→ **Exercise objective**
Instruction for the data below: set down exactly the lines from the line with "I'd like you" to the line with "What does the speech in this spectrogram say?", inclusive, and no others.
·····
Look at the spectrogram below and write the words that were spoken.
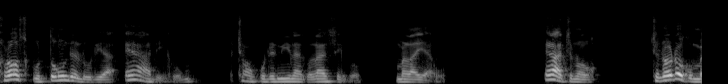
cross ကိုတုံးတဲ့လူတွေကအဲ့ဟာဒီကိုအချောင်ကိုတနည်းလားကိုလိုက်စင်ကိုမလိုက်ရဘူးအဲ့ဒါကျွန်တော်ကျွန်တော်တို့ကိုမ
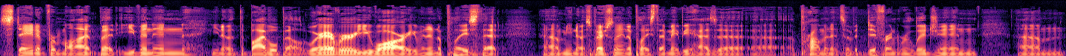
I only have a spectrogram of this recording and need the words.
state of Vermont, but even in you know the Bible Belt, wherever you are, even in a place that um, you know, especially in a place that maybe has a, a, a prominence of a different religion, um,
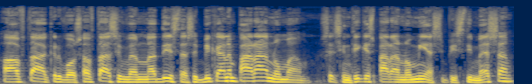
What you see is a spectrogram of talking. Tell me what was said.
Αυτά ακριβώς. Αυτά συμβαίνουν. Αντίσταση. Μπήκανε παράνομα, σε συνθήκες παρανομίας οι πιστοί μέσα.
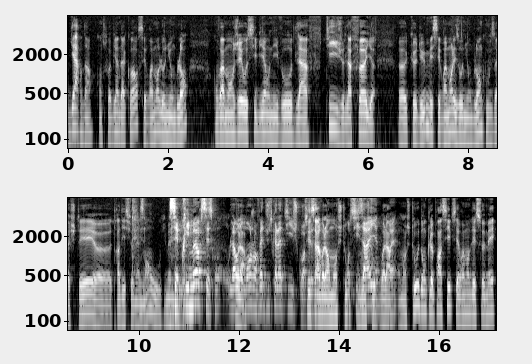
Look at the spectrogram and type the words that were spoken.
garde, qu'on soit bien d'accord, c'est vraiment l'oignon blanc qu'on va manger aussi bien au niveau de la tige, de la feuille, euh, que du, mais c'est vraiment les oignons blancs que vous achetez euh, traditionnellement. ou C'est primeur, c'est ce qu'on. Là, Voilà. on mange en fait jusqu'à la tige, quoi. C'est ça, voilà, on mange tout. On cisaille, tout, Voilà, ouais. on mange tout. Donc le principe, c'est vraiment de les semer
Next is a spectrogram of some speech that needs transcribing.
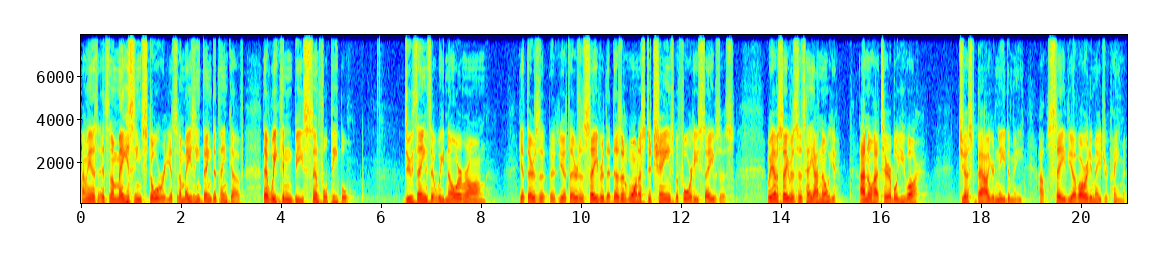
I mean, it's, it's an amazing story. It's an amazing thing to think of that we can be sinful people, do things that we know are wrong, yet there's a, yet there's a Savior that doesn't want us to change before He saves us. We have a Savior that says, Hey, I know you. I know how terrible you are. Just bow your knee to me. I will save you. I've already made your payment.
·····
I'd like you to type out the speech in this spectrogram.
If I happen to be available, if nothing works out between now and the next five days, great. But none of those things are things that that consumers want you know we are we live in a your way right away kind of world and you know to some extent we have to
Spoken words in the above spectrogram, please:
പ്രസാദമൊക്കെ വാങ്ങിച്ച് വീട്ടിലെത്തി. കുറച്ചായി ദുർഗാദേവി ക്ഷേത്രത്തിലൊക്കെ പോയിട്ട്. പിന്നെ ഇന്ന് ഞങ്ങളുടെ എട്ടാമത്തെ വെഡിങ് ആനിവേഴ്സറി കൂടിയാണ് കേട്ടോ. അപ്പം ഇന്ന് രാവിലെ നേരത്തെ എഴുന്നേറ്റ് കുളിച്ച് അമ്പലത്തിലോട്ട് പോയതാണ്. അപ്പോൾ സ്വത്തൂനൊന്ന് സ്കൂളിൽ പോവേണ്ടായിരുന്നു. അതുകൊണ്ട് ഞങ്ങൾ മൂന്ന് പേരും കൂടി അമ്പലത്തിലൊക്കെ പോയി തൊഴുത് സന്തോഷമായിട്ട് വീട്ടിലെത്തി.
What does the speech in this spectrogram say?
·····
→ **Task output**
I'd like you to type out the speech in this spectrogram.
If I happen to be available, if nothing works out between now and the next five days, great. But none of those things are things that that consumers want you know we are we live in a your way right away kind of world and you know to some extent we have to
Spoken words in the above spectrogram, please:
പ്രസാദമൊക്കെ വാങ്ങിച്ച് വീട്ടിലെത്തി. കുറച്ചായി ദുർഗാദേവി ക്ഷേത്രത്തിലൊക്കെ പോയിട്ട്. പിന്നെ ഇന്ന് ഞങ്ങളുടെ എട്ടാമത്തെ വെഡിങ് ആനിവേഴ്സറി കൂടിയാണ് കേട്ടോ. അപ്പം ഇന്ന് രാവിലെ നേരത്തെ എഴുന്നേറ്റ് കുളിച്ച് അമ്പലത്തിലോട്ട് പോയതാണ്. അപ്പോൾ സ്വത്തൂനൊന്ന് സ്കൂളിൽ പോവേണ്ടായിരുന്നു. അതുകൊണ്ട് ഞങ്ങൾ മൂന്ന് പേരും കൂടി അമ്പലത്തിലൊക്കെ പോയി തൊഴുത് സന്തോഷമായിട്ട് വീട്ടിലെത്തി.
What does the speech in this spectrogram say?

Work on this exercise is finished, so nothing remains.